After one of his students needed stitches on a school outing, Nick Jones, a British teacher, penned an article for the school newspaper stating that “his duty of care should not extend to protecting children from every conceivable harm or possible hardship.”
When a reporter asked him about it recently he said:
“If every three to four years someone has to have stitches, the benefits to the children as a whole hugely outweigh the cost.
“To let them experience risk when the consequences of getting it wrong are not too serious has to be a good thing.”
Nick feels very strongly that mollycoddling children has an undesirable knock-on effect on society: “The first time they are exposed to real risk may be when they are handed the keys to their shiny new car, with the all too frequent and horrible results,” he said.

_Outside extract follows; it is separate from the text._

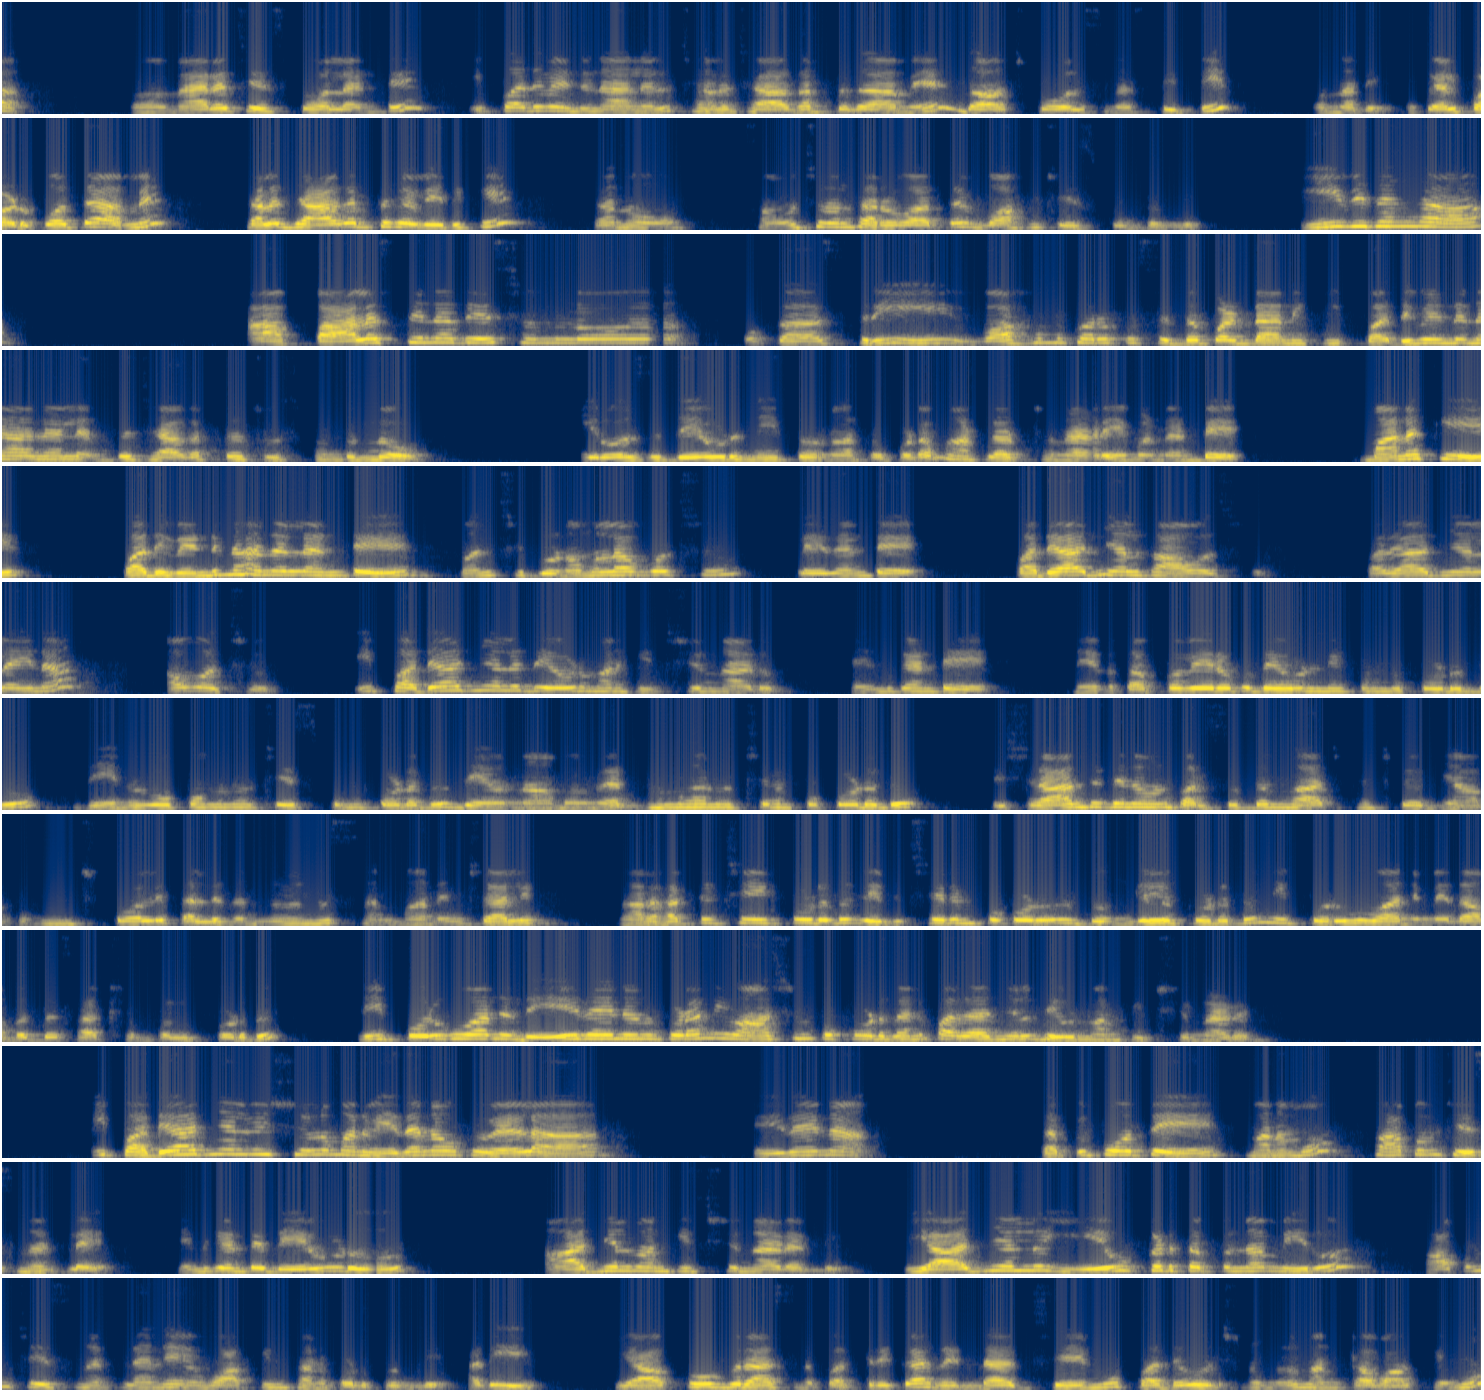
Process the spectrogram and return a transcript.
మ్యారేజ్ చేసుకోవాలంటే ఈ పది వెండి నాణ్యాలు చాలా జాగ్రత్తగా ఆమె దాచుకోవాల్సిన స్థితి ఉన్నది. ఒకవేళ పడిపోతే ఆమె చాలా జాగ్రత్తగా వెతికి తను సంవత్సరం తర్వాత వివాహం చేసుకుంటుంది. ఈ విధంగా ఆ పాలస్తీనా దేశంలో ఒక స్త్రీ వివాహం కొరకు సిద్ధపడడానికి పది వెండి నాణ్యాలు ఎంత జాగ్రత్తగా చూసుకుంటుందో ఈ రోజు దేవుడు నీతో నాతో కూడా మాట్లాడుతున్నాడు. ఏమనంటే మనకి పది వెండి నాణ్యాలు అంటే మంచి గుణములు అవ్వచ్చు లేదంటే పది ఆజ్ఞలు కావచ్చు. పది ఆజ్ఞలైనా అవ్వచ్చు. ఈ పది ఆజ్ఞలు దేవుడు మనకి ఇచ్చి ఉన్నాడు ఎందుకంటే నేను తప్ప వేరొక దేవుడు నీకు ఉండకూడదు దేని రూపమును చేసుకునకూడదు దేవుని నామం వ్యర్థంగా నొచ్చినప్పకూడదు విశ్రాంతి దినమును పరిశుద్ధంగా ఆచరించుకో జ్ఞాపకం ఉంచుకోవాలి తల్లిదండ్రులను సన్మానించాలి. నరహత్య చేయకూడదు వ్యభిచరింపకూడదు దొంగిలకూడదు నీ పొరుగు వాని మీద అబద్ధ సాక్ష్యం పలుకూడదు నీ పొరుగు వానిది ఏదైనా కూడా నీవు ఆశింపకూడదని పదాజ్ఞలు దేవుడు మనకి ఇచ్చున్నాడు ఈ పది ఆజ్ఞల విషయంలో మనం ఏదైనా ఒకవేళ ఏదైనా తప్పిపోతే మనము పాపం చేసినట్లే. ఎందుకంటే దేవుడు ఆజ్ఞలు మనకి ఇచ్చున్నాడండి. ఈ ఆజ్ఞల్లో ఏ ఒక్కటి తప్పినా మీరు పాపం చేసినట్లనే వాక్యం కనపడుతుంది. అది యాకోబు రాసిన పత్రిక రెండాధ్యాయము పదో వచనంలో మనకు ఆ వాక్యము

By shielding children from minor risks, he believes we are inadvertently encouraging children to assume that all environments are safe.
The article reflects on the notion that raising children “in captivity” will not properly teach them the lessons that they will need when they are realeased into “the wild.”